It does begin to develop a sense of community when we understand the steps others go through. When we learn the particulars of how others discipline themselves through different ideas and practices of fasting, penance, prayer, how other traditions deal with death, birth, marriage and what the stories are of the development of their faith tradition. How God first spoke to their culture, how he introduced himself through other humans, how the faith tradition spread and grew. It is useful to understand and respect other faith traditions. But, our community is based on more than respect and understanding. Our highest level of community is based on our shared understanding and desire to be reunited with the unnamed and unnamable God the Father and Creator.

Our highest common denominator is our shared belief in the one Creator God and His injunction to practice forgiveness, compassion, mercy, charity, humility and shared suffering. This is the common purpose and path taught by the teachers of all the faith traditions that make up the fabric of our one shared religion.

As we follow this path, the grace of God the Father, provided in many cases through magnificent divine intermediaries, will draw us closer together in our common human bond. But, this is in the future. We don't seem ready yet.

It isn't easy to develop this sense of shared religion and community. Many practitioners of faith traditions are convinced that following all the prescribed steps of their own tradition is the way to God, the one and only way. These are well-intentioned people. They believe the steps of their particular faith tradition are the only true and valid steps, and violation is heresy or apostasy. Worse, they may see those who follow a different faith tradition as infidels, or non-believers in the one true God.

There is a role for proselytizing. If someone has no faith tradition, or has fallen out of their faith tradition, then the enthusiasm that, "My tradition works for me! Maybe it would work for you." can be helpful and valuable. But, if someone is following their faith tradition and on the road to a deeper relationship with our God, then the better part is encouragement to, "Keep firm and keep on strong." The better part is encouragement and strengthening, not divisiveness and argument.

What we are all trying to do is allow our spiritual selves to emerge and grow through the practice of compassion, mercy, forgiveness, charity, humility and shared suffering.

So, what's the problem? I believe the barrier is that we are too focused on our particular faith tradition rather than God to whom it points. Too often we don't follow our tradition, we worship it! Fasting becomes something we are proud of, an end in itself rather than a quiet curbing of our sensual human nature. We may do social service joylessly and as a burden without love. We may grow forelocks or not cut our beards as a sign of perpetual obedience, rather than understanding this is a pagan practice when in mourning, which we are to avoid, along with gashing the flesh. It becomes more important to follow the letter of the rule, than to grow closer to our God and be transformed by that closeness.
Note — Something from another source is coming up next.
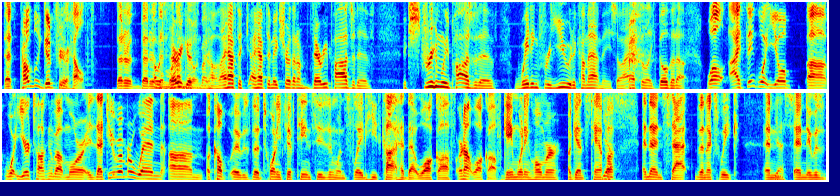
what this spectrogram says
That's probably good for your health. Better better Oh, than very good for my through. health. I have to. I have to make sure that I'm very positive, extremely positive, waiting for you to come at me. So I have to like build it up. Well, I think what you'll uh, what you're talking about more is that do you remember when um, a couple it was the 2015 season when Slade Heathcott had that walk off or not walk off game winning homer against Tampa Yes. and then sat the next week and Yes. and it was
Our broader religious community contains many rich cultural traditions, faith traditions which all point us to God. All our individual faith traditions teach us about our Creator God and give us useful structure and tools to prepare to meet Him. Someday, I hope soon, having learned from our individual faith traditions, we will all be able to sit together in broad community with shared compassion, suffering, mercy, forgiving others and ourselves and expressing and deeply feeling the love of others and all created things. This is the Higher Common Denominator taught by all the teachers of all the great faith traditions that make up our common religion.

Then we will be "Beyond Tolerance," beyond understanding and respect. I can see us sitting in community with our different traditions and humbly asking for admittance to the glorious transcendent presence of our one God and Creator with shared awe, wonder and love. Then God, the Highest Common Denominator, will be pleased. And perhaps He will say, "You are ready now."